He’d been a mainstay at the bottom of the card, on and off for a number of years. In fact, when the new brand-split happened and Jinder Mahal started making appearances on Raw, I honestly didn’t know he’d been fired and rehired. Apparently he was gone from 2014-2016.
He returned as an able-bodied jobber to the stars, losing weekly to the likes of Neville and Sami Zayn; even Darren Young got a W on him. It’s not glamorous work being the guy meant to make other guys look good, but it’s a steady paycheck I guess, and in the brand-split era the smaller rosters needed such talents in particular. Mahal did his job (literally) well for several months before switching over to Smackdown. Things looked to continue on the blue show as they’d gone on the red one, with Jinder dropping matches of little consequence or notice from the audience.
And then the fool went and won the WWE Championship number-one contendership.
No one, and I mean no one, saw that coming but the moment he won everyone started saying “oooohhhh” at the same time. The WWE was looking to expand its business into India (population 1.3 billion) and had a tour of the country planned for later in the year. Suddenly it all made sense. This wasn’t about rewarding a midcarder (midcarder? jobber.) with a title run to see if he can be the next big thing. This wasn’t Edge in 2006. This was purely about business. This was about finding the best available guy, about putting the most prestigious title left in wrestling around his waist and hoping the Network subscriptions and ticket sales in a very narrowly-targeted segment of the audience would tick upward as a result.
The best available guy was apparently a Canadian-born ex-member of trio of air-guitarists.
He defeated Randy Orton thanks to help from his duo of goobers and very awkward, sudden finish. He then retained against Randy Orton in a punjabi prison match (that no one saw because no one can see anything outside that bamboo monstrosity, but no one was complaining because everyone was watching Game of Thrones anyway) thanks to help from his duo of goobers AND A
RUN-IN PLOD-IN BY THE GREAT KHALI THAT MADE THE INDIAN COMMENTARY TEAM LOSE THEIR MARBLES LIKE IT WAS KANE IN THAT ONE EPISODE OF RAW...and a very awkward, sudden finish.
It was at that point that fans started saying “okay, joke’s over.” Shinsuke Nakamura won the right to face him at SummerSlam and everyone assumed that would be the end of the line for poor Jinder.
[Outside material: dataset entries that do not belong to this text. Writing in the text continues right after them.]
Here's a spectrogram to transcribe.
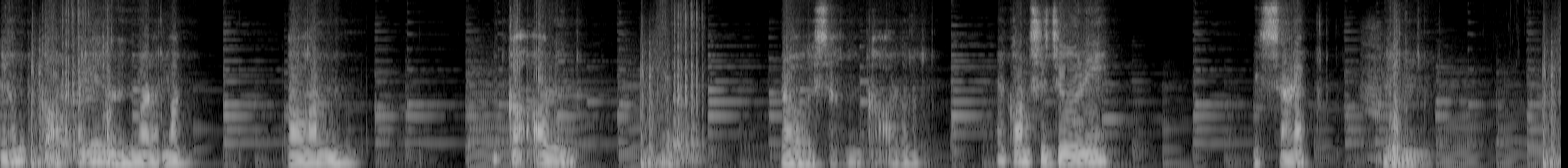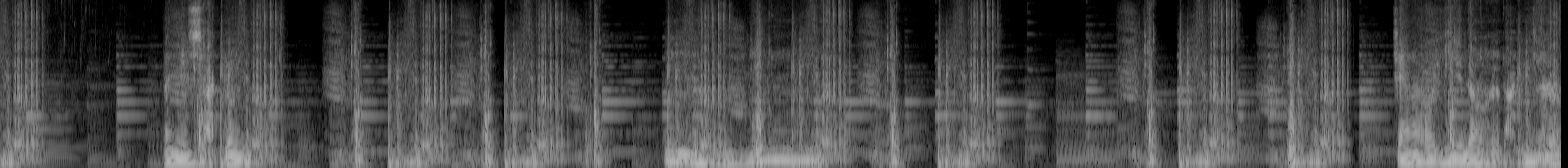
nếu không có cái người mà là mặt con không có luôn rồi sẵn có luôn con sửa chữa đi Mình sạch mình anh như sạch luôn chẳng có gì đâu bạn làm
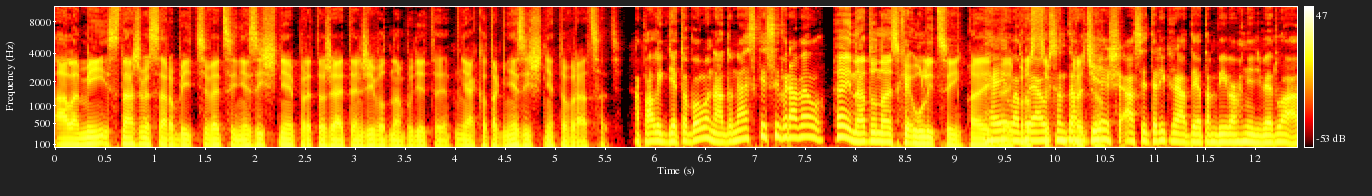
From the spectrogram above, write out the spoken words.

Guess what happened?
Go on and guess.
If you said “distraction by goobers and a very awkward, sudden finish” congrats.
A rematch is set for next month at Hell in a Cell, which might as well be called a “Punjabi Steel Prison” match because it’s going to end the same. The WWE doesn’t tour India until December. So expect more Jinder in the meantime.
This is what it felt like in 2004, while JBL held on to the WWE title month after month. The only difference is JBL had a compelling and enraging character that kept the audience invested in seeing him (eventually) lose. It was months before the majority of fans reached the “sick of it” phase. In fact, Cena’s winning at WrestleMania 21 came just as he was peaking and just as JBL was starting to fade. The timing couldn’t have been better.
We’ve already reached peak Jinder. Unlike JBL, Jinder is basically the same guy he was when he was a jobber (only more...swolle). It’s hard to take him seriously when he’s basically just the same old 3MB loser but with more mic-time. Fans had seen enough of him as champ after his celebration two days into his reign. Since then it’s been a slow, creeping death-march toward the day when he inevitably loses the title and slips back down the card to creative irrelevance.
In the meantime, talent that could be the focus of the brand (such as Shinsuke Nakamura) will have to keep losing to him, as the company sets its goal on the Indian tour, all in the name of justifying the time and energy that went into his title reign...a reign that was nothing more than a shameless sell-out of the only championship with any integrity that wrestling has left, in order to dangle a carrot in front of potential international clientele.
But at least his entrance is cool.
As always, I’m Matthew Martin: I love WWE but everything sucks and I’m never watching it again.
See you next Monday.